You need to watch this...
http://www.designrelated.com/inspiration/view/Karen/entry/2231

(hint: wait until you are trying to procrastinate writing)

w. david o. taylor said...

Dear Chestertonian Rambler: First off, welcome to Austin. Second, you can email me at the following address:

wdavidotaylor AT Gmail DOT com.

I'd be happy to make suggestions for a church community in light of your background.

Tamara: such a beautiful short film. I think your link was missing a few numbers at the end?

http://www.designrelated.com/inspiration/view/Karen/entry/2429

livingpalm said...

http://www.designrelated.com/inspiration/view/Karen/entry/2231

well, yes it was missing numbers! i have no idea which film you watched, but try this again. it's titled "procrastination"

(geesh...i'm getting a little bit insecure writing comments on your blog!)

livingpalm said...

and I see that the numbers have been deleted again...oh, well, must be blogger doesn't like my link....
like i was saying, have a happy, productive day and don't procrastinate writing by watching short films about procrastination.
: )

micah said...

and how much of writing is just working at it, doing it, just writing; and how much is talent? write. just write. even if it's bllaaaaahhhh. or feels/seems blaaaaahhhhh. quantity. didn't art and fear say that the more pots potters made the better the pot? and those who spent all their time crafting one.... it just wasn't as good as those who produced more.

personal pep talk from someone who desires to be an O'Connor but doesn't know if I'll ever measure up!!!!

w. david o. taylor said...

Tamara, you're quite alright in the commenting department. At least you're a lurker with a name. :) I'll look for the "procrastination" film. I ended up watching one about a printmaker dude. Very impressive.

Micah, yes, good words from Art & Fear. Keep at it. And keep sharing your work with your trusted friends.

Be like an apple tree: every day growing a little more apple tree-ish, a little truer and fuller.

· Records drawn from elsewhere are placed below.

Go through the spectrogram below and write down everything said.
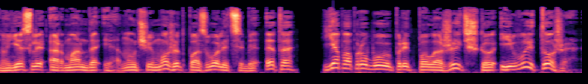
Но если Армандо и Анучи может позволить себе это, я попробую предположить, что и вы тоже.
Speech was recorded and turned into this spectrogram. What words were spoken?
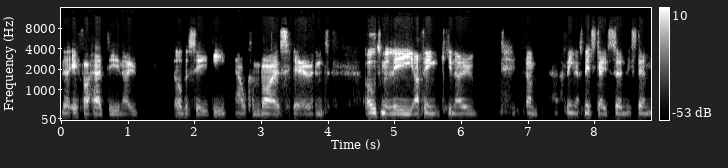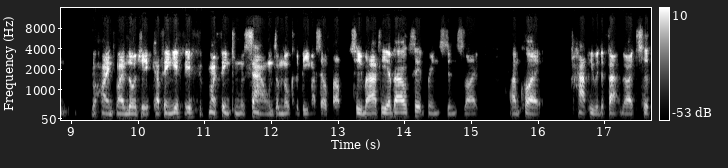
if I had the, you know, obviously the outcome bias here. And ultimately, I think, you know, um, I think that's mitigated to a certain extent behind my logic. I think if if my thinking was sound, I'm not going to beat myself up too badly about it. For instance, like I'm quite happy with the fact that I took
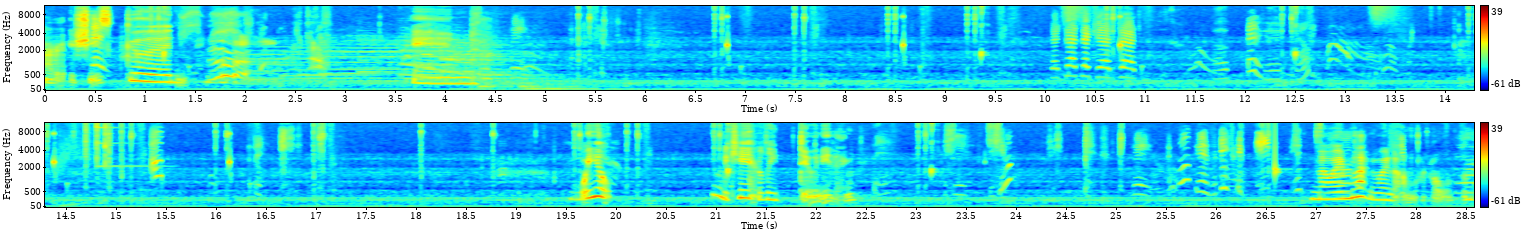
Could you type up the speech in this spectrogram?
Alright, she's good. And... Well, we can't really do anything. No, I'm not going to unlock all of them.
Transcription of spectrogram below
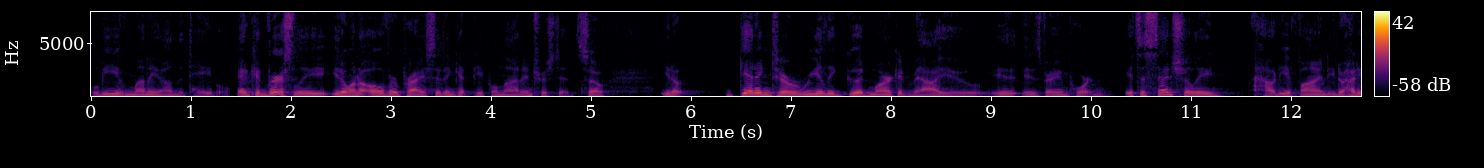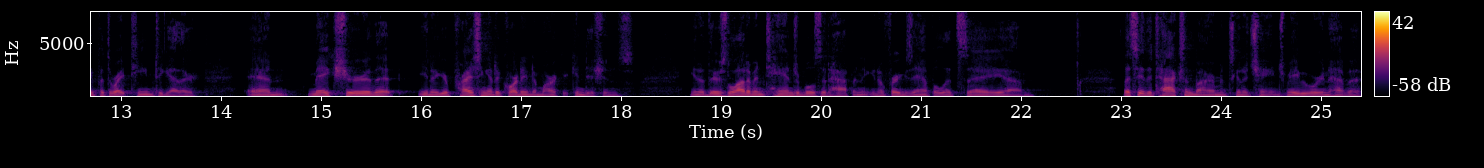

Every day--something.

MBPCPA said...

If you write enough words that you hate, eventually out of sheer angry orneriness, you will write something that you love, that you are truly interested in saying.
How many words? 1,000? 1,000,000? YMMV, that's the risk and the rub.